The intensity of epilepsy depends on the type and age group affected. Usually, epilepsy is associated with a mild to a high level of risk. Hence, it is vital to consult a neurologist as soon as an individual display symptoms like the involuntary movement of muscles and sudden changes in bodily response.
Can epilepsy be cured?
Yes! Patients who have epilepsy are usually provided with medication to control the episodes and live healthier lives. If the medicine does not work, multiple surgical methods and home remedies ensure that the seizures can be controlled.
What are the warning signs of epilepsy?

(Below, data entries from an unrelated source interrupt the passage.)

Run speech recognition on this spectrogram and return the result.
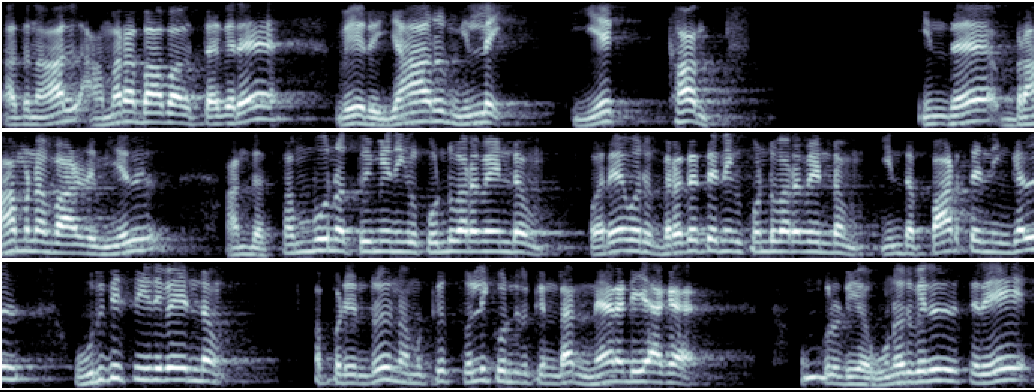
அதனால் அமரபாபாவை தவிர வேறு யாரும் இல்லை. ஏகாந்த். இந்த பிராமண வாழ்வியல் அந்த சம்பூர்ண தூய்மையை நீங்கள் கொண்டு வர வேண்டும். ஒரே ஒரு விரதத்தை நீங்கள் கொண்டு வர வேண்டும். இந்த பாடத்தை நீங்கள் உறுதி செய்ய வேண்டும். அப்படி என்று நமக்கு சொல்லிக் கொண்டிருக்கின்றார் நேரடியாக. உங்களுடைய உணர்வில் சரி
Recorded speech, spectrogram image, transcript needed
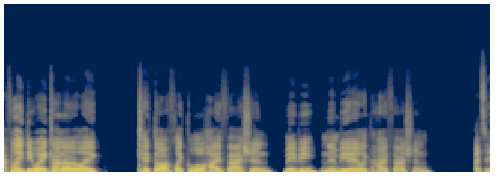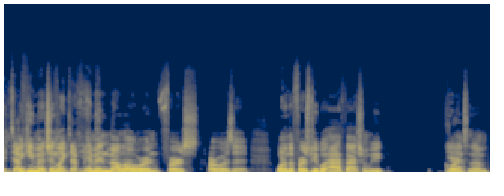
I feel like D Wade mm. kind of like kicked off like the little high fashion, maybe in the NBA, like the high fashion. I'd say I think he mentioned like him and Melo were in first, or was it one of the first people at Fashion Week, according Yeah. to them?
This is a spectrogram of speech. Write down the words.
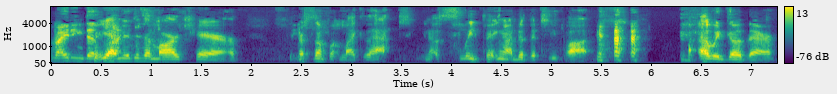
writing deadlines. yeah, maybe the March Hare or something like that. You know, sleeping under the teapot. I would go there.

The primary warning sign of epilepsy is the occurrence of seizures. Although seizures can occur for multiple reasons, it is essential to consult a neurologist to determine the exact cause. Here are other symptoms that might point to early warning signs of epilepsy. Stiff muscles Periodic loss of awareness or consciousness Constant staring Temporary confusion Involuntary muscle movements